[Collection entries]
------

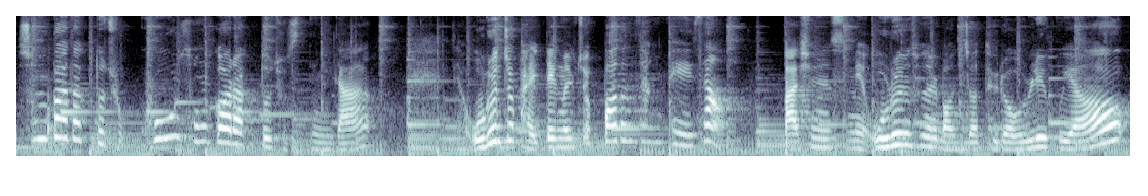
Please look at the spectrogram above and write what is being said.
손바닥도 좋고 손가락도 좋습니다. 자, 오른쪽 발등을 쭉 뻗은 상태에서 마시는 숨에 오른손을 먼저 들어 올리고요.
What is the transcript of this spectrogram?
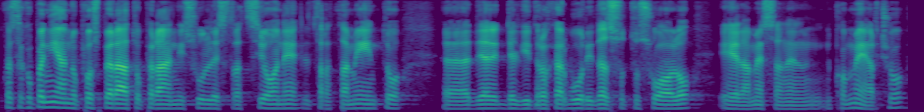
Queste compagnie hanno prosperato per anni sull'estrazione, il trattamento eh, de- degli idrocarburi dal sottosuolo e la messa nel commercio.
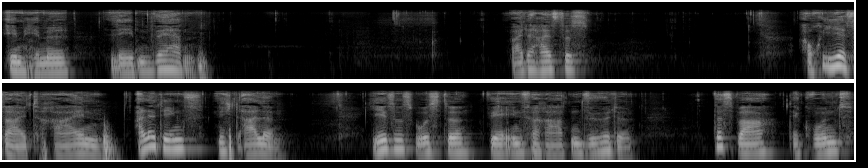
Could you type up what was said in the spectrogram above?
im Himmel leben werden. Weiter heißt es, auch ihr seid rein, allerdings nicht alle. Jesus wusste, wer ihn verraten würde. Das war der Grund,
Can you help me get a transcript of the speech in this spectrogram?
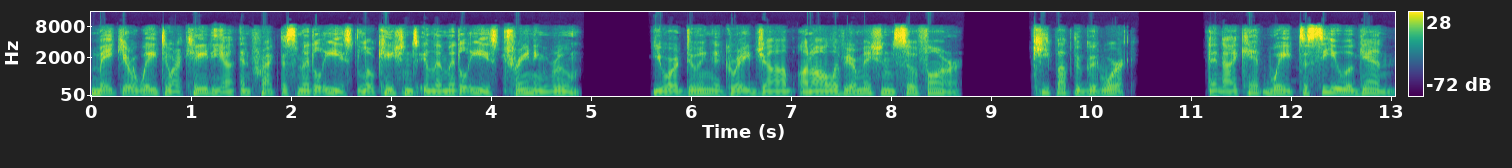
make your way to Arcadia and practice Middle East locations in the Middle East training room. You are doing a great job on all of your missions so far. Keep up the good work. And I can't wait to see you again.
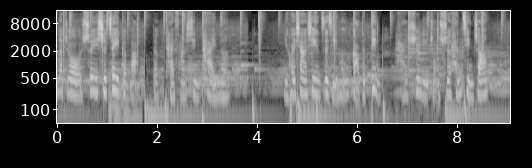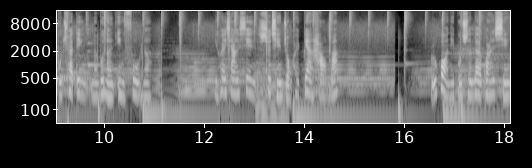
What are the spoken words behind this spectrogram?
那就试一试这个吧”的开放心态呢？你会相信自己能搞得定，还是你总是很紧张，不确定能不能应付呢？你会相信事情总会变好吗？如果你不是乐观型，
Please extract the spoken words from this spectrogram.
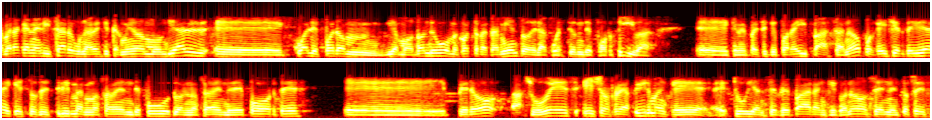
habrá que analizar una vez que terminó el mundial eh, cuáles fueron, digamos, dónde hubo mejor tratamiento de la cuestión deportiva, eh, que me parece que por ahí pasa, ¿no? Porque hay cierta idea de que estos streamers no saben de fútbol, no saben de deportes, eh, pero a su vez ellos reafirman que estudian, se preparan, que conocen, entonces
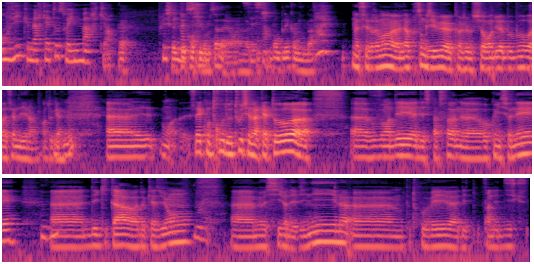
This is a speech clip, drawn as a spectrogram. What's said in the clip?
envie que Mercato soit une marque. Ouais. Plus ça a été conçu comme ça d'ailleurs, hein, c'est d'emblée comme une marque. C'est vraiment euh, l'impression que j'ai eue quand je me suis rendu à Beaubourg samedi, là, en tout cas. Mhm. c'est vrai qu'on trouve de tout chez Mercato. vous vendez des smartphones reconditionnés, mhm. des guitares d'occasion. mais aussi genre des vinyles, on peut trouver des, disques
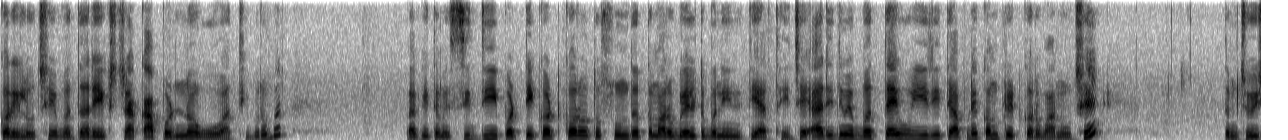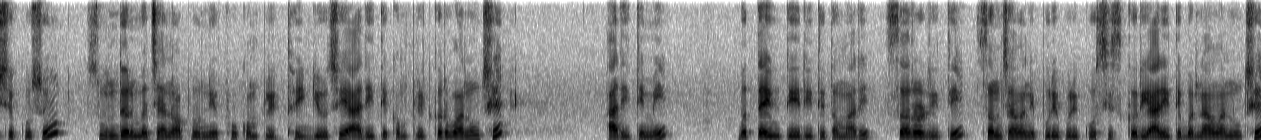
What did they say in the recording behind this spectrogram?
કરેલો છે. વધારે એક્સ્ટ્રા કાપડ ન હોવાથી, બરાબર? બાકી તમે સીધી પટ્ટી કટ કરો તો સુંદર તમારો બેલ્ટ બનીને તૈયાર થઈ જાય. આ રીતે મેં બતાવ્યું એ રીતે આપણે કમ્પ્લીટ કરવાનું છે. તમે જોઈ શકો છો, સુંદર મજાનો આપણો નેફો કમ્પ્લીટ થઈ ગયો છે. આ રીતે કમ્પ્લીટ કરવાનું છે. આ રીતે મેં બતાવ્યું તે રીતે તમારે સરળ રીતે સમજાવવાની પૂરેપૂરી કોશિશ કરી આ રીતે બનાવવાનું છે.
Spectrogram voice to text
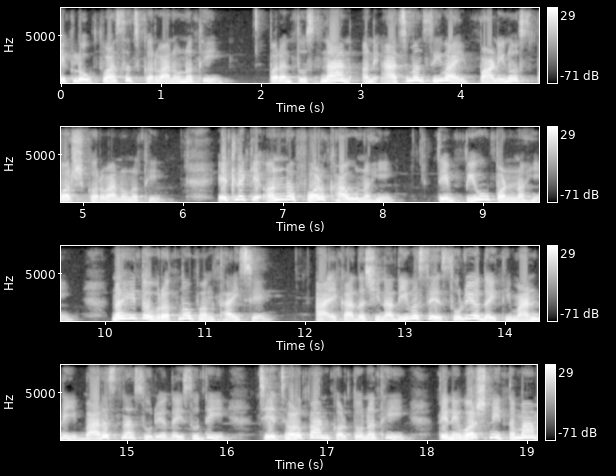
એકલો ઉપવાસ જ કરવાનો નથી, પરંતુ સ્નાન અને આચમન સિવાય પાણીનો સ્પર્શ કરવાનો નથી. એટલે કે અન્ન ફળ ખાવું નહીં, તેમ પીવું પણ નહીં. નહીં તો વ્રતનો ભંગ થાય છે. આ એકાદશીના દિવસે સૂર્યોદયથી માંડી બારસના સૂર્યોદય સુધી જે જળપાન કરતો નથી, તેને વર્ષની તમામ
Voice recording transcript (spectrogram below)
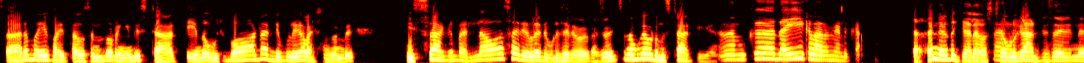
സാരമായി ഫൈവ് തൗസൻഡ് തുടങ്ങി സ്റ്റാർട്ട് ചെയ്യുന്ന ഒരുപാട് അടിപൊളി കളക്ഷൻസ് ഉണ്ട്. മിസ്സാക്കേണ്ട എല്ലാ സാരികളും അടിപൊളി സാരികളും നമുക്ക് അവിടെ നിന്ന് സ്റ്റാർട്ട് ചെയ്യാം നമുക്ക് ഈ കളർ തന്നെ എടുക്കാം. തന്നെ എടുക്കാല്ലേ ഫസ്റ്റ് നമ്മൾ കാണിച്ച നമുക്ക്.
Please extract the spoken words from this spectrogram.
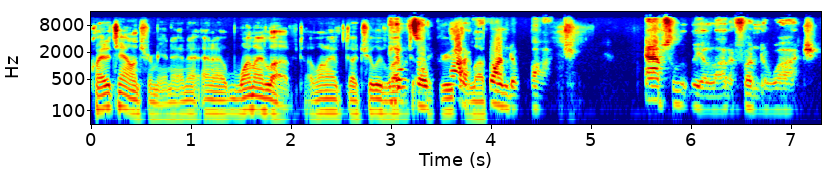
quite a challenge for me, and and a, and a one I loved, a one I, I truly loved. It was a lot of loved. fun to watch. Absolutely, a lot of fun to watch.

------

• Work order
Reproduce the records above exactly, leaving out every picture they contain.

• Task solution
Please look at the spectrogram above and write what is being said.
손바닥도 좋고 손가락도 좋습니다. 자, 오른쪽 발등을 쭉 뻗은 상태에서 마시는 숨에 오른손을 먼저 들어 올리고요.
What is the transcript of this spectrogram?
Queste compagnie hanno prosperato per anni sull'estrazione, il trattamento eh, de- degli idrocarburi dal sottosuolo e la messa nel commercio.
Could you type up what was said in the spectrogram above?
im Himmel leben werden. Weiter heißt es, auch ihr seid rein, allerdings nicht alle. Jesus wusste, wer ihn verraten würde. Das war der Grund,
Can you help me get a transcript of the speech in this spectrogram?
make your way to Arcadia and practice Middle East locations in the Middle East training room. You are doing a great job on all of your missions so far. Keep up the good work. And I can't wait to see you again.
What are the spoken words behind this spectrogram?
那就试一试这个吧”的开放心态呢？你会相信自己能搞得定，还是你总是很紧张，不确定能不能应付呢？你会相信事情总会变好吗？如果你不是乐观型，
Please extract the spoken words from this spectrogram.
habrá que analizar una vez que terminó el mundial eh, cuáles fueron, digamos, dónde hubo mejor tratamiento de la cuestión deportiva, eh, que me parece que por ahí pasa, ¿no? Porque hay cierta idea de que estos streamers no saben de fútbol, no saben de deportes, eh, pero a su vez ellos reafirman que estudian, se preparan, que conocen, entonces
This is a speech clip, drawn as a spectrogram. What's said in the clip?
envie que Mercato soit une marque. Ouais. Plus ça a été conçu comme ça d'ailleurs, hein, c'est d'emblée comme une marque. C'est vraiment euh, l'impression que j'ai eue quand je me suis rendu à Beaubourg samedi, là, en tout cas. Mhm. c'est vrai qu'on trouve de tout chez Mercato. vous vendez des smartphones reconditionnés, mhm. des guitares d'occasion. mais aussi genre des vinyles, on peut trouver des, disques
What did they say in the recording behind this spectrogram?
કરેલો છે. વધારે એક્સ્ટ્રા કાપડ ન હોવાથી, બરાબર? બાકી તમે સીધી પટ્ટી કટ કરો તો સુંદર તમારો બેલ્ટ બનીને તૈયાર થઈ જાય. આ રીતે મેં બતાવ્યું એ રીતે આપણે કમ્પ્લીટ કરવાનું છે. તમે જોઈ શકો છો, સુંદર મજાનો આપણો નેફો કમ્પ્લીટ થઈ ગયો છે. આ રીતે કમ્પ્લીટ કરવાનું છે. આ રીતે મેં બતાવ્યું તે રીતે તમારે સરળ રીતે સમજાવવાની પૂરેપૂરી કોશિશ કરી આ રીતે બનાવવાનું છે.
Spectrogram voice to text
એકલો ઉપવાસ જ કરવાનો નથી, પરંતુ સ્નાન અને આચમન સિવાય પાણીનો સ્પર્શ કરવાનો નથી. એટલે કે અન્ન ફળ ખાવું નહીં, તેમ પીવું પણ નહીં. નહીં તો વ્રતનો ભંગ થાય છે. આ એકાદશીના દિવસે સૂર્યોદયથી માંડી બારસના સૂર્યોદય સુધી જે જળપાન કરતો નથી, તેને વર્ષની તમામ
Voice recording transcript (spectrogram below)
സാരമായി ഫൈവ് തൗസൻഡ് തുടങ്ങി സ്റ്റാർട്ട് ചെയ്യുന്ന ഒരുപാട് അടിപൊളി കളക്ഷൻസ് ഉണ്ട്. മിസ്സാക്കേണ്ട എല്ലാ സാരികളും അടിപൊളി സാരികളും നമുക്ക് അവിടെ നിന്ന് സ്റ്റാർട്ട് ചെയ്യാം നമുക്ക് ഈ കളർ തന്നെ എടുക്കാം. തന്നെ എടുക്കാല്ലേ ഫസ്റ്റ് നമ്മൾ കാണിച്ച നമുക്ക്.
Please extract the spoken words from this spectrogram.
quite a challenge for me, and and a, and a one I loved, a one I, I truly loved. It was a lot of loved. fun to watch. Absolutely, a lot of fun to watch.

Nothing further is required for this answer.